    5. The appellant having elected to give evidence, the next step for the judge was to warn him about self-incrimination. No such warning was given. This failure compounded the failures to allow him legal representation and the failure to inform the appellant of his right to remain silent.

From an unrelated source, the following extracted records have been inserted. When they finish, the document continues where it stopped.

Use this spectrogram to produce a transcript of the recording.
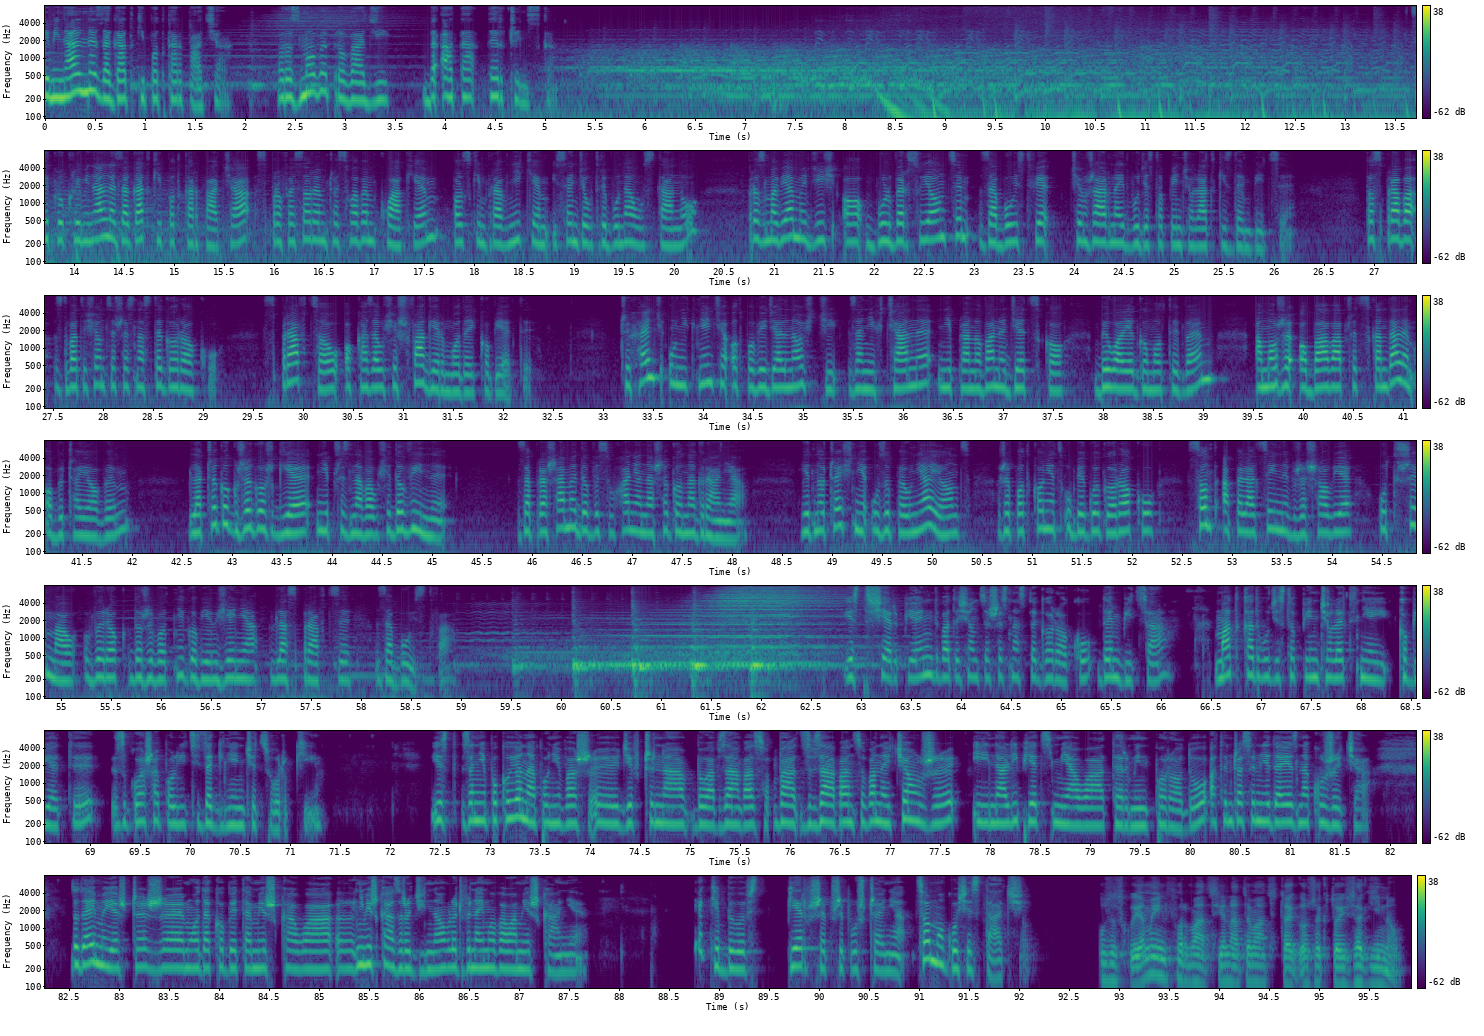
Kryminalne zagadki Podkarpacia. Rozmowę prowadzi Beata Terczyńska. W cyklu Kryminalne zagadki Podkarpacia z profesorem Czesławem Kłakiem, polskim prawnikiem i sędzią Trybunału Stanu, rozmawiamy dziś o bulwersującym zabójstwie ciężarnej 25-latki z Dębicy. To sprawa z 2016 roku. Sprawcą okazał się szwagier młodej kobiety. Czy chęć uniknięcia odpowiedzialności za niechciane, nieplanowane dziecko była jego motywem, a może obawa przed skandalem obyczajowym? Dlaczego Grzegorz G. nie przyznawał się do winy? Zapraszamy do wysłuchania naszego nagrania, jednocześnie uzupełniając, że pod koniec ubiegłego roku Sąd Apelacyjny w Rzeszowie utrzymał wyrok dożywotniego więzienia dla sprawcy zabójstwa. Jest sierpień 2016 roku. Dębica, matka 25-letniej kobiety, zgłasza policji zaginięcie córki. Jest zaniepokojona, ponieważ y, dziewczyna była w, zaawansowanej ciąży i na lipiec miała termin porodu, a tymczasem nie daje znaku życia. Dodajmy jeszcze, że młoda kobieta mieszkała, y, nie mieszkała z rodziną, lecz wynajmowała mieszkanie. Jakie były pierwsze przypuszczenia? Co mogło się stać? Uzyskujemy informacje na temat tego, że ktoś zaginął.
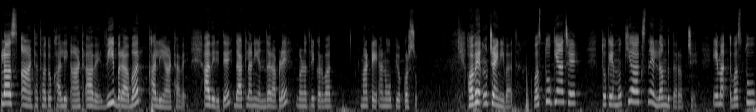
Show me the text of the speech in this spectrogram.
પ્લસ આઠ અથવા તો ખાલી આઠ આવે. વી બરાબર ખાલી આઠ આવે. આવી રીતે દાખલાની અંદર આપણે ગણતરી કરવા માટે આનો ઉપયોગ કરશું. હવે ઊંચાઈની વાત. વસ્તુ ક્યાં છે? તો કે મુખ્ય અક્ષને લંબ તરફ છે. એમાં વસ્તુ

    6. At the conclusion of the appellant’s evidence the judge invited him to add anything to his evidence. He said that he was sorry and promised not to break his injunction again. That represented the totality of his mitigation. No mention is made during the hearing of the appellant’s age nor of his absence of previous convictions. Those facts are absent in the sentencing remarks of the judge which can only be described as succinct. No questions were asked by the judge as to the appellant’s background and circumstances. In such a relatively young offender these are matter which properly should have been before the court. The judge gave no reasons as to why a custodial sentence was appropriate. She made no reference to other means of disposal. The absence of appropriate legal representation resulted in the appellant being deprived of the opportunity to properly put before the court mitigation which represented all the relevant facts and was focused upon the appropriate disposal of the matter.
    7. The point is made by the respondent that even if the appellant had been advised of his right to remain silent and warned of self-incrimination the outcome would have been no different. To that submission I note the approach of the court in the matter of L (a child) (above). Sir James Munby P rejected the respondent’s argument that even if there had been a separate hearing of the contempt application the result would have been the same. He observed that the appellant may have been a very lucky man but went on to state that “…there can be no question of upholding findings of contempt against a person who has been deprived of valuable safeguards in the circumstances of this case”. A similar approach was taken by Sir Brian Leveson P in Re West where the court recognised that the failure of process invalidated the conclusion reached by the judge. Sir Brian Leveson P stated: “We recognise that it is likely to have made little difference but we are not prepared to assert that; it is far more important to underline the vital importance, where issues of contempt arise in circumstances of this nature, of following the approach laid down by the Crim PR.” It is apparent from the authorities that the courts adopt a fairly strict approach and are reluctant to countenance arguments that procedural failings that go to the fairness of proceedings are immaterial.
    8. I accept the appellant’s submission that there were four breaches of procedure at the appellant’s committal proceedings. They were caused by the failure of the judge to:
i) Adjourn the proceedings to permit the appellant to obtain legal aid and legal representation;
ii) Advise the appellant of his right to remain silent;
iii) Warn the appellant of the risk of self-incrimination prior to giving evidence; and
iv) For a second time, not adjourning the proceedings to afford the appellant the opportunity to obtain legal representation such as to enable properly informed and focused mitigation to be made on his behalf.
  1. The effect of these breaches, singularly and cumulatively, was to deprive the appellant of valuable safeguards the purpose of which is to ensure a fair hearing. The appellant did not receive such a hearing. As a result the order for committal must be quashed.
  2. The appeal is allowed. The contempt application is remitted for a further hearing before a different judge.